In the article, as is proposed by the authors Gelabert-González, Aran-Echabe, and Serramito-García, we never suggest that S100B is an important marker for chronic subdural hematoma. Instead we highlight the potential influence of other, non-glial sources of S100B that could affect diagnosis and clinical decision-making of patients in the neurointensive care unit.

References

Gelabert-González, M., Aran-Echab, E., and Serramito-García, R. (2013). S-100B protein and chronic subdural hematoma. Front. Neurol. 4:24. doi: 10.3389/fneur.2013.00024

CrossRef Full Text

Persson, M. E., Thelin, E. P., and Bellander, B. M. (2012). Case report: extreme levels of serum S-100B in a patient with chronic subdural hematoma. Front. Neurol. 3:170. doi: 10.3389/fneur.2012.00170
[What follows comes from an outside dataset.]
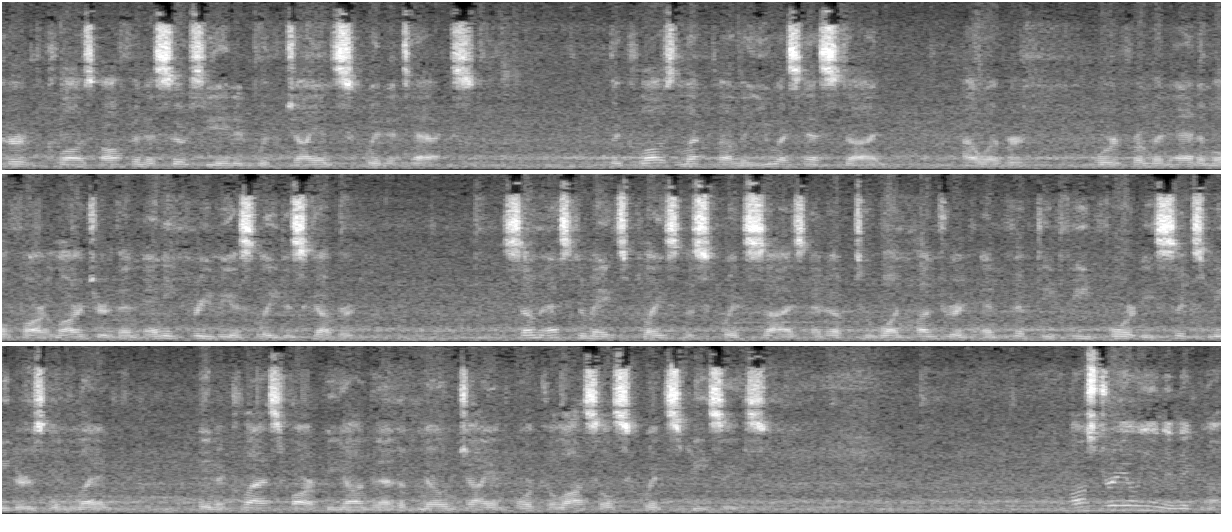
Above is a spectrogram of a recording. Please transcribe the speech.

Pubmed Abstract | Pubmed Full Text | CrossRef Full Text

Citation: Thelin EP, Persson ME and Bellander B-M (2013) In response to comments made in “S100B protein and chronic subdural hematoma”. Front. Neurol. 4:26. doi: 10.3389/fneur.2013.00026

Received: 12 February 2013; Accepted: 02 March 2013;
Published online: 15 March 2013.

Edited by:

Bryan G. Young, London Health Science Center, Canada

Copyright: © 2013 Thelin, Persson and Bellander. This is an open-access article distributed under the terms of the Creative Commons Attribution License, which permits use, distribution and reproduction in other forums, provided the original authors and source are credited and subject to any copyright notices concerning any third-party graphics etc.

*Correspondence: thelin.eric@gmail.com